(50) European Rewilding Network, Rewilding Europe

(51) Mark Fisher (‏@markwilderness) Twitter 1 September 2017

(52) Guest blog – New Natural Areas by Steve Jones, Mark Avery Blog 23 August 2017

(53) Rewilding the river: bring nature back to our floodplains, Peter Cooper Wildlife August 17, 2017

(54) Peter Cooper (@PeteMRCooper) Twitter 22 August 2017

(55) Discriminating between the wild and not wild, Self-willed land August 2017

(56) A Working Definition of European Wilderness and Wild Areas, Wild Europe 2013

(57) The place of people in rewilding: Notes from the BES Scottish Policy Group Pie and a Pint, 26th October 2016, Inverness

(58) Fisher, M. & Parfitt, A. (2016) The challenge of wild nature conserving itself. ECOS 37(3/4): 27-34

(59) van Maanen, E., & Convery, I. (2016) Rewilding: the Realisation and Reality of a New Challenge for Nature in the Twenty-first Century.Conery, I. & Davis, P. 9Eds) Changing Perceptions of Nature, Boydell Press

(60) Steve Carver (@LandEthics) 31 August 2017

(61) Lack of natural control mechanisms - the missing lynx, Self-willed land June 2014

(62) Ecological consequence of predator removal, Self-willed land July 2014

(63) Lima, S.L., and Dill, L.M. (1990) Behavioral decisions made under the risk of predation: a review and prospectus. Canadian Journal of Zoology, 68: 619—640

(64) Brown, J. S., Laundré, J. W., & Gurung, M. (1999). The ecology of fear: optimal foraging, game theory, and trophic interactions. Journal of Mammalogy, 80(2), 385-399.

(65) Bullock, D.J. (2005) Large herbivores in upland Britain: what can the past tell us about the future? In - the role of large herbivores in shaping the upland landscapes of Britain: What does the science of herbivore ecology tell us? Report of a seminar at Battleby, Perth, Scotland, 16 February 2005

(66) Vegetatie, vogels, grote herbivoren en recreatie in de Oostvaardersplassen, Verslag monitoring periode 1 mei 2016 t/m 30 april 2017. Staatsbosbeheer 29 mei 2017

(67) The natural aspect - Epping Forest and Rock Creek Park, Self-willed land November 2012

(68) Layton, R.L. (1985) Recreation, Management and Landscape in Epping Forest: c.1800-1984. Field Studies 6: 269-290

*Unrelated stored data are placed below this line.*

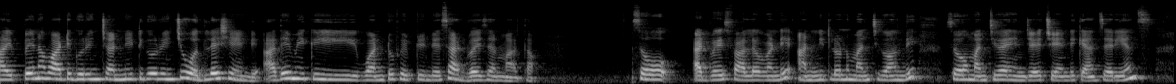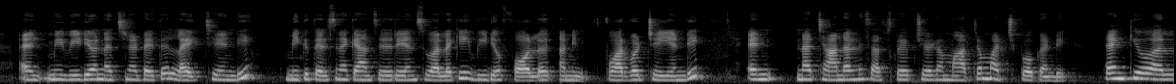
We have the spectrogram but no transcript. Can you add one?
అయిపోయిన వాటి గురించి అన్నిటి గురించి వదిలేసేయండి. అదే మీకు ఈ one two fifteen days advise అనమాట సో అడ్వైస్ ఫాలో అవ్వండి. అన్నిట్లోనూ మంచిగా ఉంది. సో మంచిగా ఎంజాయ్ చేయండి క్యాన్సరియన్స్. అండ్ మీ వీడియో నచ్చినట్టయితే లైక్ చేయండి. మీకు తెలిసిన క్యాన్సరియన్స్ వాళ్ళకి video follow I mean forward చేయండి. అండ్ నా ఛానల్ని సబ్స్క్రైబ్ చేయడం మాత్రం మర్చిపోకండి. Thank you all.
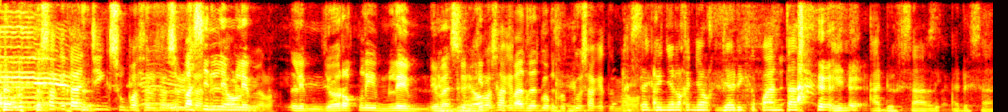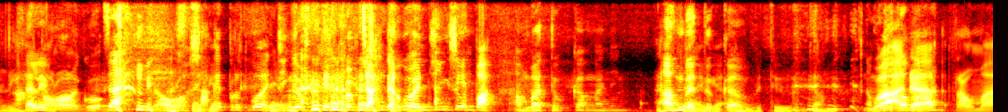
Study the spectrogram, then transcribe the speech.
perut gua sakit anjing, sumpah serius serius. lepasin lim Demi lim Allah, lim jorok lim lim demi dimasukin ke sakit pantat perut gua, perut gua sakit. Astaga nyolok-nyolok jari ke pantat. Ini aduh sali, aduh sali. Salim. Salim. Ya Allah sakit perut gua anjing, bercanda gua anjing sumpah. Amba tukam anjing. Ambe Astaga, tukam. ambe tukam. Gua ada apa? trauma.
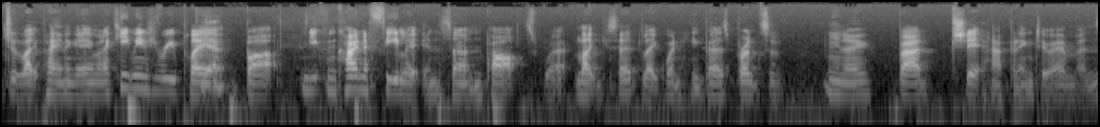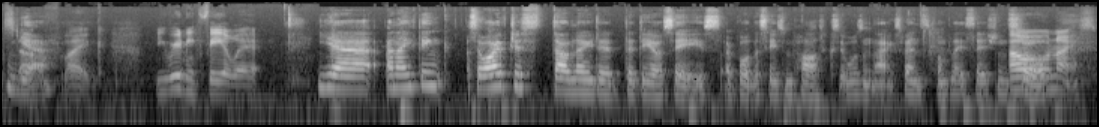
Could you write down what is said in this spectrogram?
just like playing a game, and I keep meaning to replay Yeah. it. But you can kind of feel it in certain parts where, like you said, like when he bears brunts of you know bad shit happening to him and stuff. Yeah. Like you really feel it. Yeah, and I think so. I've just downloaded the DLCs. I bought the season pass because it wasn't that expensive on PlayStation oh, Store. Oh, nice.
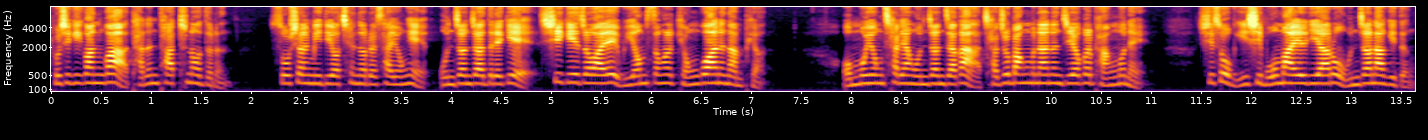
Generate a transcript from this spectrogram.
도시기관과 다른 파트너들은 소셜미디어 채널을 사용해 운전자들에게 시계 저하의 위험성을 경고하는 한편 업무용 차량 운전자가 자주 방문하는 지역을 방문해 시속 25마일 이하로 운전하기 등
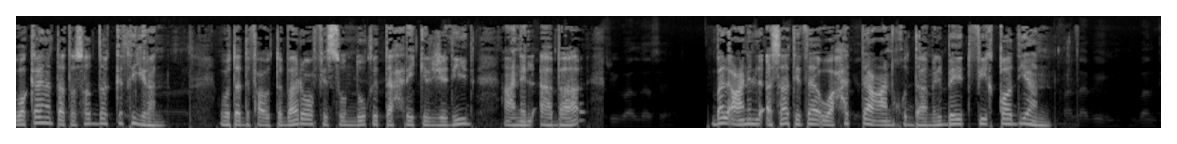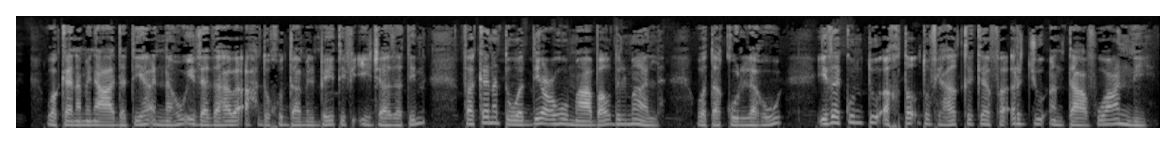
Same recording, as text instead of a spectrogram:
وكانت تتصدق كثيرا وتدفع التبرع في الصندوق التحريك الجديد عن الآباء بل عن الأساتذة وحتى عن خدام البيت في قاديان. وكان من عادتها أنه إذا ذهب أحد خدام البيت في إجازة فكانت تودعه مع بعض المال وتقول له إذا كنت أخطأت في حقك فأرجو أن تعفو عني.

(69) Can the ecological functions of wolves be substituted?, Self-willed land September 2015

(70) Planning Research 1994-2006, Elk and Vegetation Management, Rocky Mountain National Park, Colorado

(71) Monello, R.J.,  Johnson, T.L. & Wright, R.G. (2006) The ecological role of elk In Rocky Mountain National Park, Rocky Mountain National Park & University of Idaho Final Report June 2006

(72) Steve Carver (@LandEthics) 31 August 2017

(73) Research Fellow in Rewilding & Community Agriculture, School of Life Sciences, University of Sussex

(74) Pilot projects, Rewilding Britain

(75) How should we manage Predators and Prey? Wulfstan's Ghost 4 September 2017

(76) A science-based movement for wilding, Self-willed land February 2017

(77) UK farmlands: green and pleasant? Laura Battle, Financial Times 15 September 2017

(78) Addressing ecological and legislative issues, Self-willed land July 2017

(79) Jepson, P. (2017) Brexit, rewilding and a national land asset policy. Talk No 9, Agenda Rewilding Britain/planning, policy and practice, University of Kent 12 September 2017

(80) Thompson, S.A., Brooks, S.J., Sayer, C.D., Woodward, G., Axmacher, J.C., Perkins, D. & Gray, C. (2017) Large woody debris ‘rewilding’ rapidly restores biodiversity in riverine food webs. Journal of Applied Ecology. Accepted for publication.